2. I would definitely use the dutch oven to cook No-Knead Bread. It looks so good, but I don’t have anything that can withstand the really high temperature it requires to bake it.
I was inspired by the simplicity of the food and how a few flavorful ingredients and some patience can make something so beautiful (and yummy). That fresh rosemary got to me in particular; I could almost smell it!
As far as the dutch oven goes, I love to cook with wine, so my first instinct is to make a Coq au Vin or some such hearty stew. Then again, it’s almost summer and the farmers markets are starting to fill up with such lovely produce; I might be compelled to go with a vegetable soup or maybe even strawberry jam!
Oh wow this looks amazing. Not to seem like a suck up, but I think I would make this!
Most inspiring- probably the countryside! Wow! Or the way the cows are treated. Not so up my alley is the cooking with marrow! I’d probably taste it if someone made it, but make it myself…eeek!
I found the ingredients and the culture of Italy very inspiring. The food is simple and rustic and the personality of Dario, and I would assume most of Italy, is warm and inviting. What a wonderful place to visit.
I would probably make a braised beef or pork dish first. I can’t think of a better way to break in a new Dutch Oven.
Of course, by “by,” I meant “buy.” It’s too early!
1) I find Dario’s incredible passion most inspiring. His gestures, his voice, everything about him expresses his love for wholesome and well-crafted food. His thoughtful approach to food makes me want to go out and by some marrow to experiment with!
2) As a testament to another passionate and inspiring cook, my first meal would be Beef Bourguignon.
not being a meat-eater i can’t say i found the meal itself very inspiring. however, i do very much embrace the concept of good quality food prepared simply as being the basis of great cooking. and i did love the horses also – they looked both strong in gentle.
not sure what i would make in the dutch oven 1st – something w/ veggies and noodles perhaps. or a fruit cobbler since the summer fruits are just coming into season here.
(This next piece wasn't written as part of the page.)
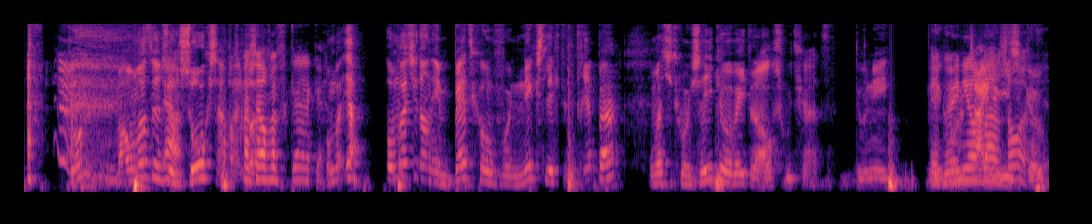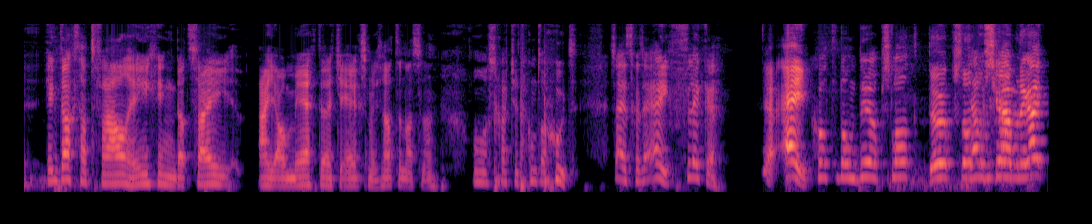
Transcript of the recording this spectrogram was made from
Toch? Maar omdat we zo zorgzaam zijn. ga zelf even kijken. Omdat, ja, omdat je dan in bed gewoon voor niks ligt te trippen. Omdat je het gewoon zeker wil weten dat alles goed gaat. Doe niet. Ik weet niet of dat zo... Ik dacht dat het verhaal heen ging dat zij aan jou merkte dat je ergens mee zat. En dat ze dan... Oh, schatje, het komt wel goed. Zij het gewoon zei, hey, flikken. Ja, hey, Godverdomme, deur op slot. deur op slot, anders gaan we eruit.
I found Dario most inspiring. He is a man who knows his meat. Over his lifetime he as accumulated so much knowledge about meat, that he can look at any cut and immediately tell you the best way to prepare it. Without the help of his cookbooks or Google. I aspire to know that much about one ingredient. To have cooked it every way, to have made the best of it, and to have made the worst of it.
What would I make with my new Dutch oven? My mom’s pot roast recipe. Every time I make it I tweak it a bit, but it’s never as good as I remember hers to be.